> [Material provided]:
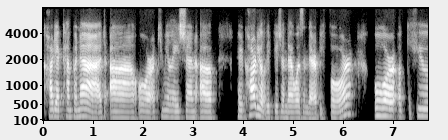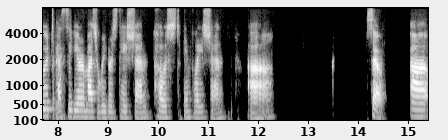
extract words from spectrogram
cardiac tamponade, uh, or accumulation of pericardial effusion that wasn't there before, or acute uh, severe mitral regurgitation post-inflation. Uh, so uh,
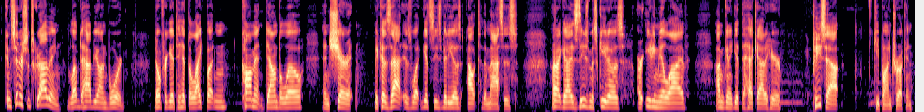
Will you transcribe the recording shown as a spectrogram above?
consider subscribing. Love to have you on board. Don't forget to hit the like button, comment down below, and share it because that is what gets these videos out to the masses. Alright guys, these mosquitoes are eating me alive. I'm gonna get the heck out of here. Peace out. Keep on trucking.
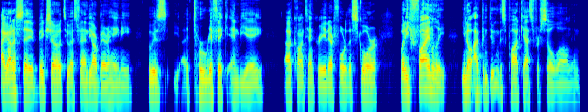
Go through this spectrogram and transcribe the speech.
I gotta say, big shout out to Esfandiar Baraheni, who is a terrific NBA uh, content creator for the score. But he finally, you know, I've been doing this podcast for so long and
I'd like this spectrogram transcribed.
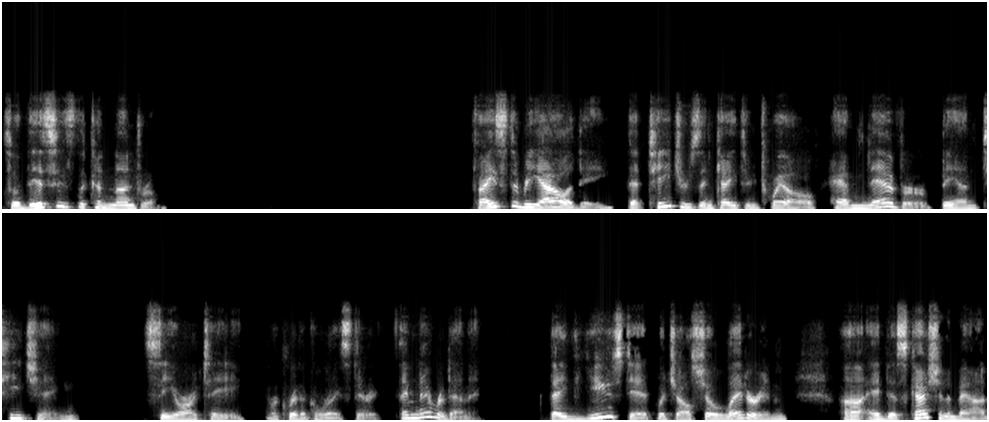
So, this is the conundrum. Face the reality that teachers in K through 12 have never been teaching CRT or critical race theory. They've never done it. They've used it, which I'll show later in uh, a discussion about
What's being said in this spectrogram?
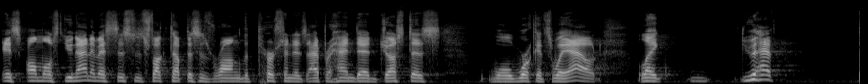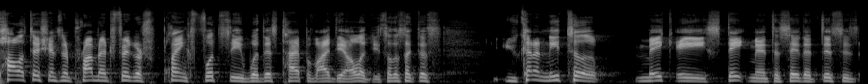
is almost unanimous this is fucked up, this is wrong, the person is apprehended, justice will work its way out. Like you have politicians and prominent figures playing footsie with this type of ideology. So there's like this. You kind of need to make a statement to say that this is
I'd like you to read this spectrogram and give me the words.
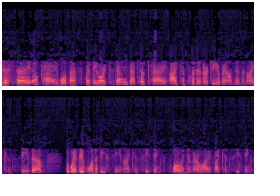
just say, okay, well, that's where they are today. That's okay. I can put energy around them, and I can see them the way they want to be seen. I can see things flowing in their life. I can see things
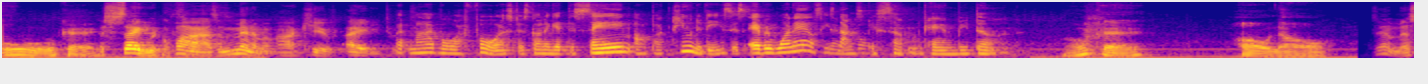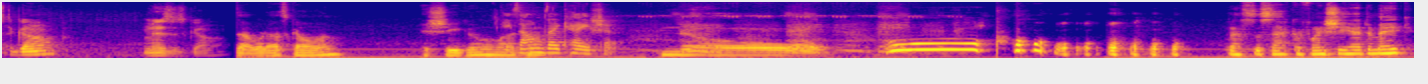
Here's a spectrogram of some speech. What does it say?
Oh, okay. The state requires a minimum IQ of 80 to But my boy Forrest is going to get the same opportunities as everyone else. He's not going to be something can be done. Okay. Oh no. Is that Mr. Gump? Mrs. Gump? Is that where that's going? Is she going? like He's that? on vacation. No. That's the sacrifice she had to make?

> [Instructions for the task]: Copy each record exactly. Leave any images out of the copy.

> [Task answer]:
extract words from spectrogram
cardiac tamponade, uh, or accumulation of pericardial effusion that wasn't there before, or acute uh, severe mitral regurgitation post-inflation. Uh, so uh,
Will you transcribe the recording shown as a spectrogram above?
consider subscribing. Love to have you on board. Don't forget to hit the like button, comment down below, and share it because that is what gets these videos out to the masses. Alright guys, these mosquitoes are eating me alive. I'm gonna get the heck out of here. Peace out. Keep on trucking.
Go through this spectrogram and transcribe the speech.
I gotta say, big shout out to Esfandiar Baraheni, who is a terrific NBA uh, content creator for the score. But he finally, you know, I've been doing this podcast for so long and
I'd like this spectrogram transcribed.
So, this is the conundrum. Face the reality that teachers in K through 12 have never been teaching CRT or critical race theory. They've never done it. They've used it, which I'll show later in uh, a discussion about
What's being said in this spectrogram?
is almost unanimous this is fucked up, this is wrong, the person is apprehended, justice will work its way out. Like you have politicians and prominent figures playing footsie with this type of ideology. So there's like this. You kind of need to make a statement to say that this is
I'd like you to read this spectrogram and give me the words.
just say, okay, well, that's where they are today. That's okay. I can put energy around them, and I can see them the way they want to be seen. I can see things flowing in their life. I can see things
Here's a spectrogram of some speech. What does it say?
Oh, okay. The state requires a minimum IQ of 80 to But my boy Forrest is going to get the same opportunities as everyone else. He's not going to be something can be done. Okay. Oh no. Is that Mr. Gump? Mrs. Gump? Is that where that's going? Is she going? like He's that? on vacation. No. That's the sacrifice she had to make?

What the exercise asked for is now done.